- If you registered, you can order free rapid lateral flow tests until 30 June 2021. You can use these to test your employees twice weekly in the workplace or your employees can collect and use them at home.
You can also take part in the government's new We Offer Testing To Our Staff (WOTTOS) endorsement scheme to showcase your commitment to providing a COVID-secure working environment.
This is a voluntary promotional scheme that allows employers to display an easily recognisable NHS Test and Trace branded physical and/or virtual sticker which can be accessed through the ordering platform where businesses order their NHS Test and Trace workplace tests.
Setting up workplace testing
An overview of the steps required to set up a test service for your employees in the workplace as well as a series of frequently asked questions about lateral flow testing technology has been published by the NHS. The government has also published a supplementary guide for private-sector employers interested in offering workplace testing for asymptomatic employees.
Employers who would prefer an accredited third-party private sector provider to organise and run the testing on their behalf can partner with one of the providers on the list of providers: general testing. Whilst businesses would be required to pay for this service, they would still be eligible to order the free government testing kits.
Full guidance for private-sector employers on workplace testing is available on the government website, here.

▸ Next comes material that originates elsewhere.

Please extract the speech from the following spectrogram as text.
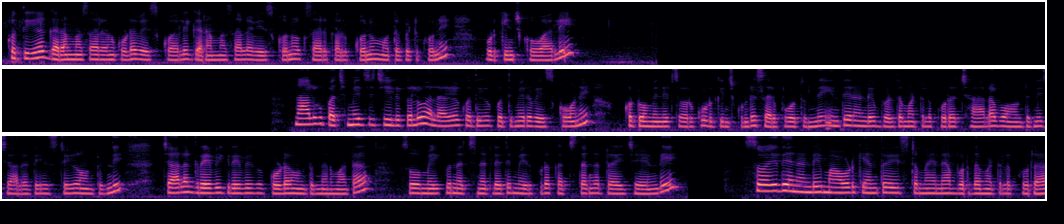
కొద్దిగా గరం మసాలాను కూడా వేసుకోవాలి. గరం మసాలా వేసుకొని ఒకసారి కలుపుకొని మూత పెట్టుకొని ఉడికించుకోవాలి. నాలుగు పచ్చిమిర్చి చీలికలు అలాగే కొద్దిగా కొత్తిమీర వేసుకొని ఒక టూ మినిట్స్ వరకు ఉడికించుకుంటే సరిపోతుంది. ఇంతేనండి బురద మట్టల కూర చాలా బాగుంటుంది చాలా టేస్టీగా ఉంటుంది చాలా గ్రేవీ గ్రేవీగా కూడా ఉంటుందన్నమాట. సో మీకు నచ్చినట్లయితే మీరు కూడా ఖచ్చితంగా ట్రై చేయండి. సో ఇదేనండి మావిడికి ఎంతో ఇష్టమైన బురద మట్టల కూర.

In addition, if you require staff to travel regularly across UK borders you must take reasonable steps to facilitate your employees to take tests.
To help protect employees from COVID-19 and keep businesses open, employers should do their bit and encourage their workers to self-isolate in the event of a positive result. Our guide will take you through the key steps employers should take to enable staff to self-isolate when required to do so, to stop the spread of coronavirus and help restart the economy.
There are some important considerations for any organisation offering staff or volunteers without symptoms coronavirus testing:
- This does not replace measures to create a COVID-safe workplace where risks of spreading the disease are minimised. You should still ensure that cleaning and handwashing facilities are in place, safe distancing is maintained, and all staff who can work from home are supported to do so.
- Anyone with coronavirus symptoms must still book a test through NHS Test and Trace as soon as possible, and self-isolate immediately while waiting for the results and until all clear. Staff (including agency staff) should be supported to self-isolate and sick pay should cover all of the required absence. If staff continue to work when they should be self-isolating, there is an increased risk that they will infect others which could lead to business closures, staff dissatisfaction and reputational damage.
- Anyone testing positive must also feel confident sharing details of people they have recently been close to with NHS Test and Trace. Any reluctance – for example, because of worries of suffering financial hardship or sanctions at work – will undermine the testing programme and everyone’s efforts to stop the virus, protect public services and save lives.
Business Growth Hub client, Rowlinson Knitwear who is also a member of the Greater Manchester Good Employment Charter shares the company's experience working with Stockport Council to establish lateral flow testing in the workplace
The information provided is meant as a general guide only rather than advice or assurance. GC Business Growth Hub does not guarantee the accuracy or completeness of this information and professional guidance should be sought on all aspects of business planning and responses to the coronavirus. Use of this guide and toolkit are entirely at the risk of the user. Any hyperlinks from this document are to external resources not connected to the GC Business Growth Hub and The Growth Company is not responsible for the content within any hyperlinked site.